On 1 March, Redheads launched an art competition encouraging entrants to design an image of the redheaded woman in an “international costume” to reflect Australia's multicultural society (www.redheads. com.au). The competition has three levels of entry—primary, and secondary schools, and a tertiary/open level. The website also encourages schools to contact them for educational material on fire safety with matches.
Matches are used to light barbecues, gas stoves, and candles. Their most common use is of course to light tobacco products. Given this, could it possibly have occurred to a tobacco company which also makes matches that having children from primary school starting to think about the attractiveness and design of matchbox art might make some of them more at ease with the most common purpose for which matches are used? Surely not.
ASH Australia felt that while such an idea could not possibly have occurred to the company, it was wise to err on the safe side. ASH decided to enter the competition in the open category with a drawing that they felt Swedish Match would be delighted to seriously consider as a new Redhead matchbox design. ASH felt sure that the company would agree the competition had nothing to do with encouraging smoking and that it would be a good opportunity to put another socially responsible message in front of children. Like many lung cancer sufferers, the woman in ASH's entry has lost some of her beautiful hair from chemotherapy and needs an oxygen mask to help her breathe.

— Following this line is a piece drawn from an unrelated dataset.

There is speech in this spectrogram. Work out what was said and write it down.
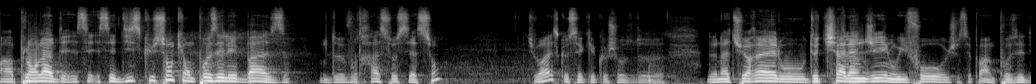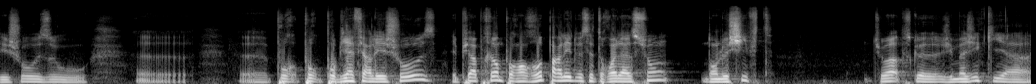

At the time of going to press, the winning entry has not yet been announced.